Impact of polyvinylchloride and polyurethane infusion set upon infliximab sorption
Infliximab diluted solutions have been shown to be physicochemically stable for long periods, however the sorption of infliximab during infusions has not been readily investigated. This study aimed to investigate potential sorption phenomena of infliximab during administration through Polyvinylchloride (PVC) and Polyurethane (PU) infusion sets.
Materials and methods

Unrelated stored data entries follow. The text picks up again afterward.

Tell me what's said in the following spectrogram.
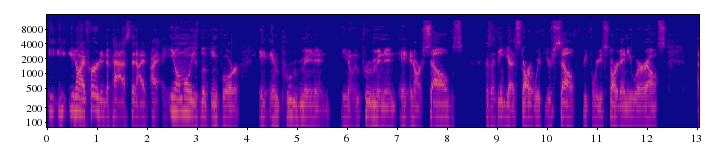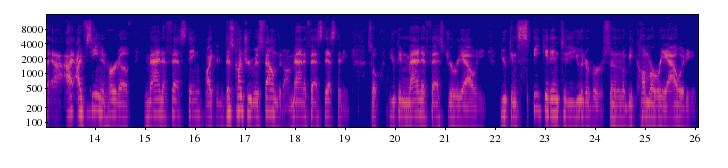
You know, I've heard in the past that I've, I, you know, I'm always looking for improvement and you know improvement in in ourselves because I think you got to start with yourself before you start anywhere else. I, I, have seen and heard of manifesting, like this country was founded on manifest destiny. So you can manifest your reality. You can speak it into the universe and it'll become a reality.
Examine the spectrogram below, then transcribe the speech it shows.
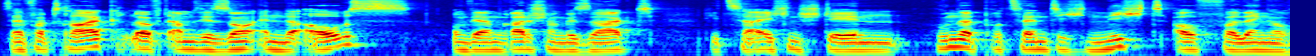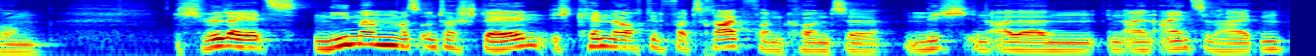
Sein Vertrag läuft am Saisonende aus und wir haben gerade schon gesagt, die Zeichen stehen hundertprozentig nicht auf Verlängerung. Ich will da jetzt niemandem was unterstellen. Ich kenne auch den Vertrag von Conte nicht in allen, in allen Einzelheiten.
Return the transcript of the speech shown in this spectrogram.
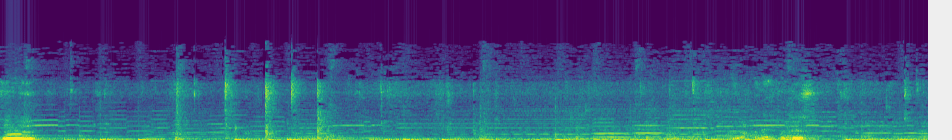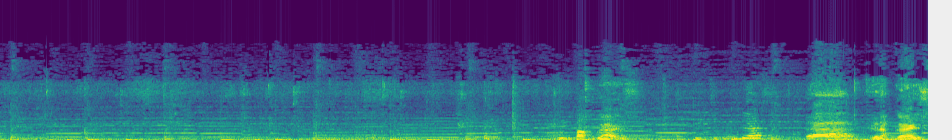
Hmm. Agak pedas-pedas. Mantap guys. Pedas. Ah, enak guys.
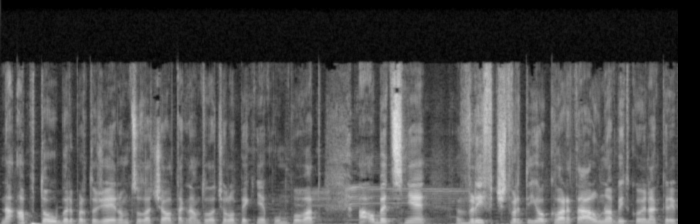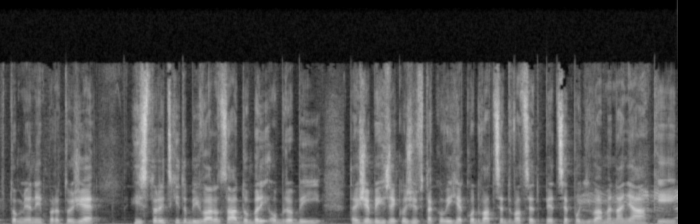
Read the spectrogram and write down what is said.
na Uptober, protože jenom co začal, tak nám to začalo pěkně pumpovat. A obecně vliv čtvrtého kvartálu na Bitcoin a kryptoměny, protože historicky to bývá docela dobrý období, takže bych řekl, že v takových jako 2025 se podíváme na nějaký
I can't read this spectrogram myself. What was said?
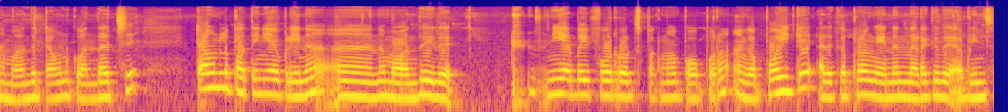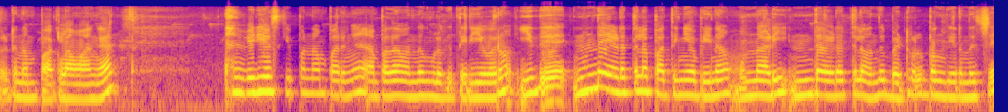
நம்ம வந்து டவுனுக்கு வந்தாச்சு. டவுனில் பார்த்தீங்க அப்படின்னா நம்ம வந்து இது நியர்பை ஃபோர் ரோட்ஸ் பக்கமாக போக போகிறோம் அங்கே போயிட்டு அதுக்கப்புறம் அங்கே என்னென்ன நடக்குது அப்படின்னு சொல்லிட்டு நம்ம பார்க்கலாம் வாங்க. வீடியோ ஸ்கிப் பண்ணாமல் பாருங்கள் அப்போ தான் வந்து உங்களுக்கு தெரிய வரும். இது இந்த இடத்துல பார்த்தீங்க அப்படின்னா முன்னாடி இந்த இடத்துல வந்து பெட்ரோல் பங்க் இருந்துச்சு.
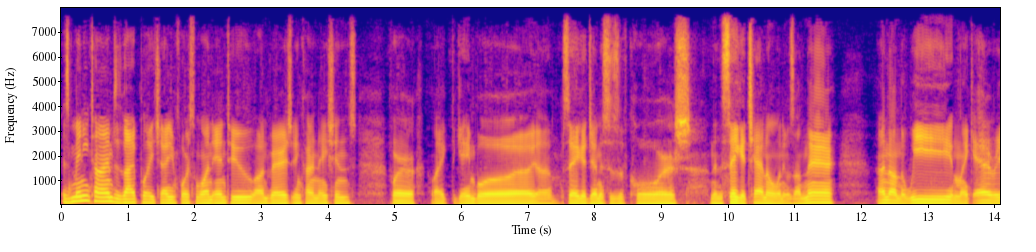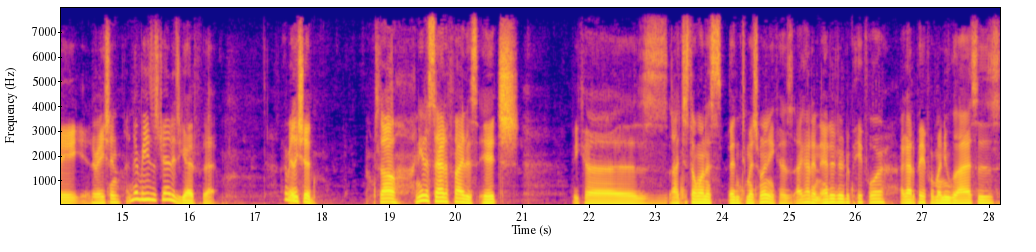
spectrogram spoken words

Infliximab (INFLECTRA®) solutions at 0.4 mg/mL and 2 mg/mL were submitted to static (at T0, 24h and 96h) and dynamic contact (flow rate = 2 mL/min during 2 hours with analysis times at T0, 5 min, 30 min, 60 min and 120 min) with three different infusion sets: Codan V86-IV STAR (TOTM plasticized PVC tubing), Doran KIS04F (TOTM plasticized PVC tubing) and Carefusion PERFUSEND A96 (PU tubing). The static condition was representative of a worst case scenario where contact between the drug and the material was at maximum, while the dynamic condition simulated a clinical use situation with infliximab at maximum and minimum usable concentrations. Infliximab was quantified at each analytical time by protein total quantification using UV-spectroscopy according to European Pharmacopeia Monography (2.5.33) and size exclusion chromatography (SEC) which allowed a specific quantification of the monomeric form and was able to highlight potential modification such as aggregation or oligomer formation.

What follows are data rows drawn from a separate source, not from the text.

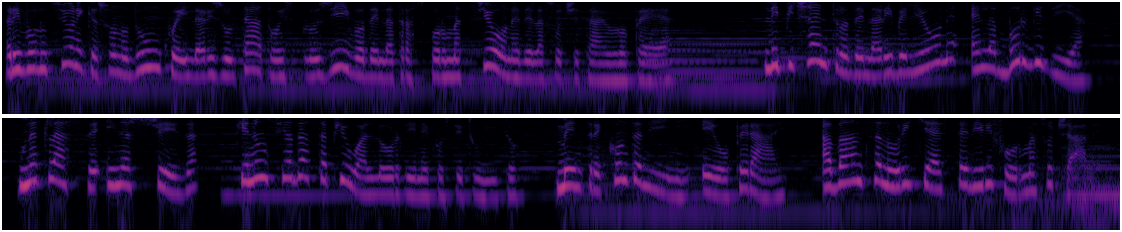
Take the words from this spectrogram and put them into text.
Rivoluzioni che sono dunque il risultato esplosivo della trasformazione della società europea L'epicentro della ribellione è la borghesia, una classe in ascesa che non si adatta più all'ordine costituito, mentre contadini e operai avanzano richieste di riforma sociale.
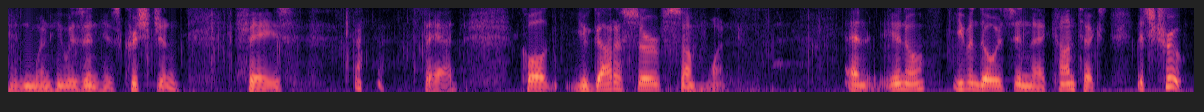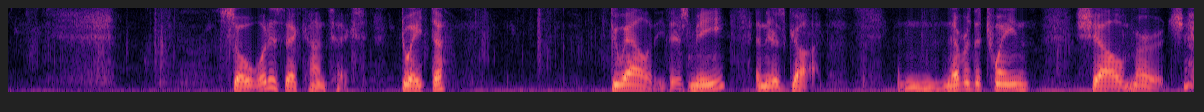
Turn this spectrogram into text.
when he was in his Christian phase, fad, called You Gotta Serve Someone. And, you know, even though it's in that context, it's true. So, what is that context? Dvaita, duality. There's me and there's God. And never the twain shall merge.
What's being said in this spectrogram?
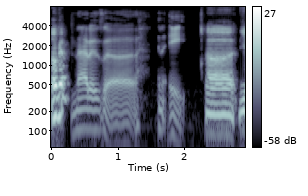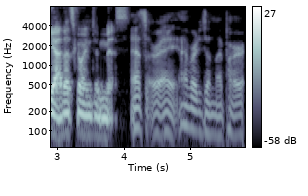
Okay. And that is uh an eight. Uh, yeah, that's going to miss. That's all right. I've already done my part.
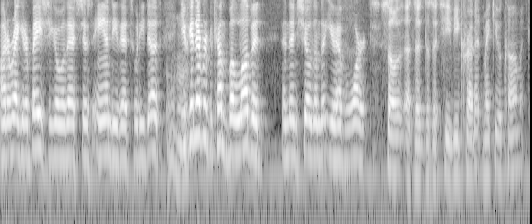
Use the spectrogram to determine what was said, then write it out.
on a regular basis. You go, well, that's just Andy. That's what he does. Mm-hmm. You can never become beloved and then show them that you have warts. So that's a, does a TV credit make you a comic?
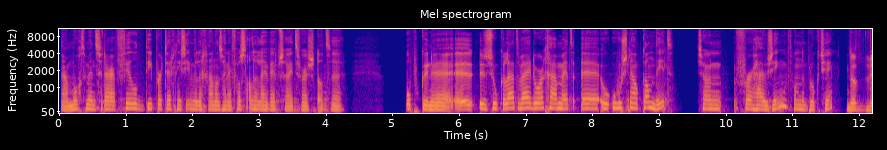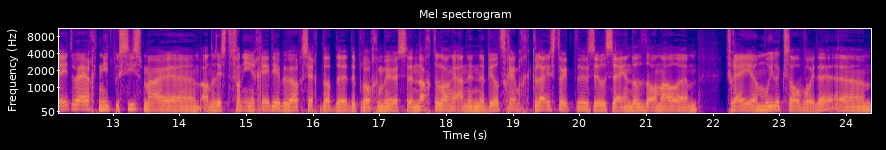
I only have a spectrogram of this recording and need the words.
nou, mochten mensen daar veel dieper technisch in willen gaan, dan zijn er vast allerlei websites waar ze dat op kunnen zoeken. Laten wij doorgaan met hoe snel kan dit? Zo'n verhuizing van de blockchain? Dat weten we eigenlijk niet precies, maar analisten van ING die hebben wel gezegd dat de, de programmeurs nachtenlang aan hun beeldscherm gekluisterd zullen zijn en dat het allemaal um, vrij uh, moeilijk zal worden. Um,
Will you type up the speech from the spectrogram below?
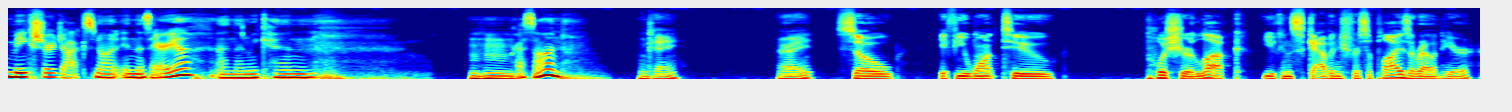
make sure Jack's not in this area and then we can Mm-hmm. press on. Okay. All right. So if you want to push your luck, you can scavenge for supplies around here.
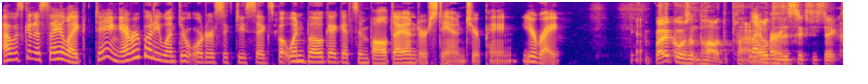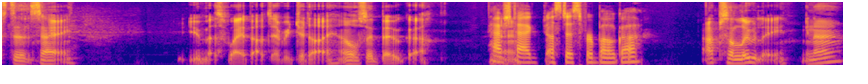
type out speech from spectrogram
I was going to say, like, dang, everybody went through Order 66, but when Boga gets involved, I understand your pain. You're right. Yeah, Boga wasn't part of the plan. Let Order sixty six didn't say you must weigh about every Jedi, and also Boga. You know? Hashtag justice for Boga. Absolutely, you know.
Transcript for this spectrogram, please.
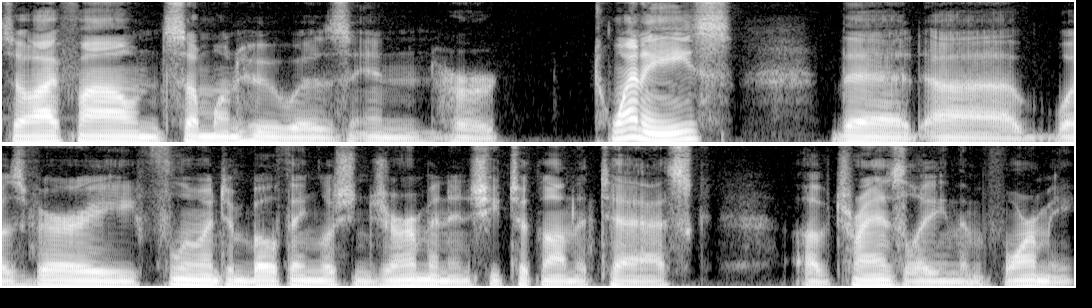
So I found someone who was in her 20s that uh, was very fluent in both English and German, and she took on the task of translating them for me.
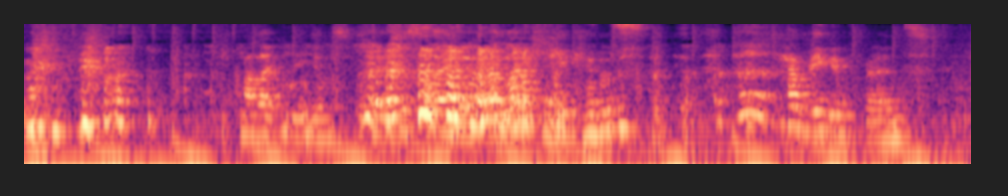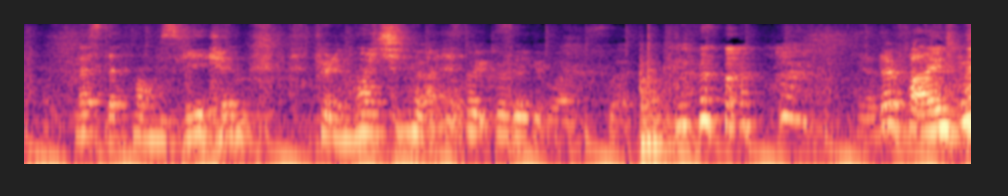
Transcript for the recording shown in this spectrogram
everyone. I like vegans. I, just, I, I like vegans. have vegan friends. My stepmom's vegan, pretty much. I spoke to a vegan once. So. yeah, they're fine.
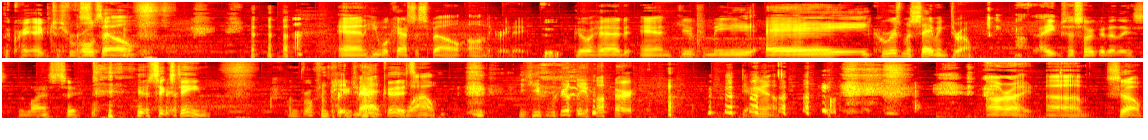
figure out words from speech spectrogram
The great ape just rolls spell. at him. and he will cast a spell on the Great Ape. Go ahead and give me a charisma saving throw. Apes are so good at these. The minus two. 16. I'm rolling pretty damn good. Wow. you really are. Damn. All right. Um, so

In static condition, infliximab concentrations at initial state were respectively of 0.360 ± 0.005 mg/mL and 1.921 ± 0.026 mg/mL for the 0.4 and 2 mg/mL conditions when assessed by SEC and of 0.375 ± 0.006 and 1.889 ± 0.040 mg/mL when assessed by UV spectroscopy. In dynamic condition, infliximab initial concentrations were of 0.364 ± 0.005 and 1.873 ± 0.012 when assessed by SEC and 0.377 ± 0.005 and 1.861 ± 0.012 mg/mL when assessed by UV spectroscopy. For all analysis times and conditions, infliximab concentrations remained unchanged with a maximum variation of 2.81% and 4.63% from the initial concentrations assessed by SEC and UV spectroscopy and the percentage of monomeric form remained unaltered.

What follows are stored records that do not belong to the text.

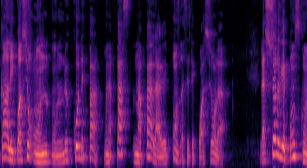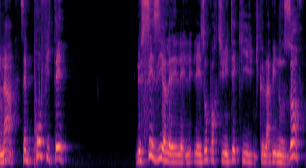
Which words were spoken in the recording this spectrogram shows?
Quand l'équation, on, ne le connaît pas. On n'a pas, on pas la réponse à cette équation-là. La seule réponse qu'on a, c'est de profiter, de saisir les, opportunités que la vie nous offre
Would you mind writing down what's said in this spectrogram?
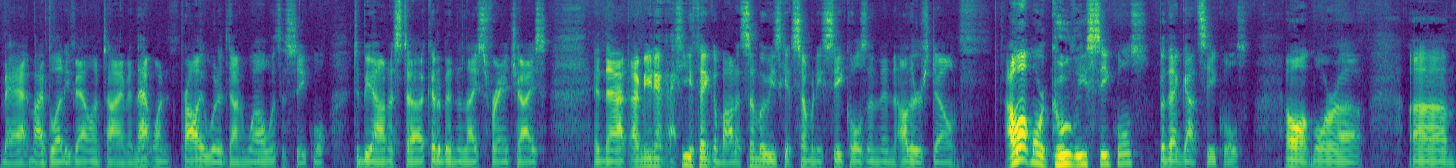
My Bloody Valentine, and that one probably would have done well with a sequel. To be honest, uh, could have been a nice franchise. In that, I mean, you think about it, some movies get so many sequels and then others don't. I want more Ghoulies sequels, but that got sequels. I want more. Uh, um,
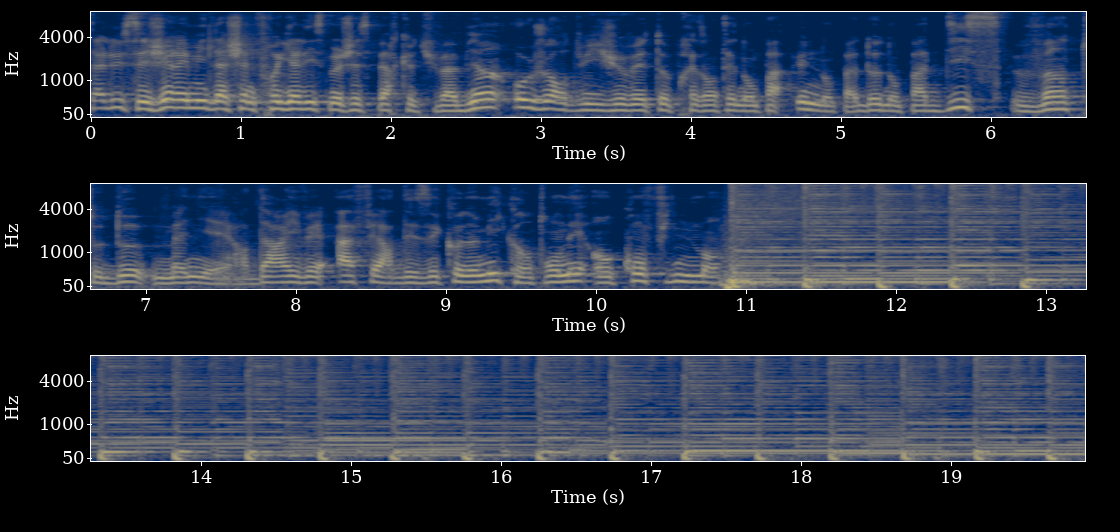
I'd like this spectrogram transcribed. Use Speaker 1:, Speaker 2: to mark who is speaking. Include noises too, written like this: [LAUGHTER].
Speaker 1: Salut, c'est Jérémy de la chaîne Frugalisme, j'espère que tu vas bien. Aujourd'hui, je vais te présenter non pas une, non pas deux, non pas dix, 22 manières d'arriver à faire des économies quand on est en confinement.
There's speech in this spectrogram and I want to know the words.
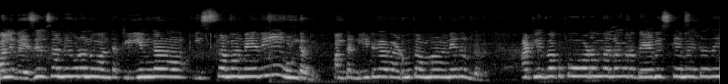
మళ్ళీ వెజిల్స్ అన్నీ కూడా నువ్వు అంత క్లీన్గా ఇస్తామనేది ఉండదు. అంత నీట్గా కడుగుతామా అనేది ఉండదు. అట్లా ఇవ్వకపోవడం వల్ల కూడా బేబీస్కి ఏమవుతుంది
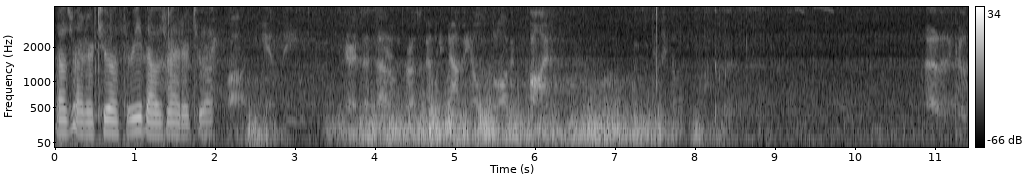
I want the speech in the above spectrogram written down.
That was Rider 203. That was Rider 203. Well, you get the carries us out on cross country down the hill to log and five. Uh, this goes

Discussion – Conclusion
Our study showed that there was no clinically relevant loss of infliximab, however a sorption phenomenon cannot be excluded and a surface study of the infusion set would be needed to investigate this hypothesis.
According to these results each of the three infusion sets could be used for the administration of INFLECTRA® solutions without causing any loss of active substance.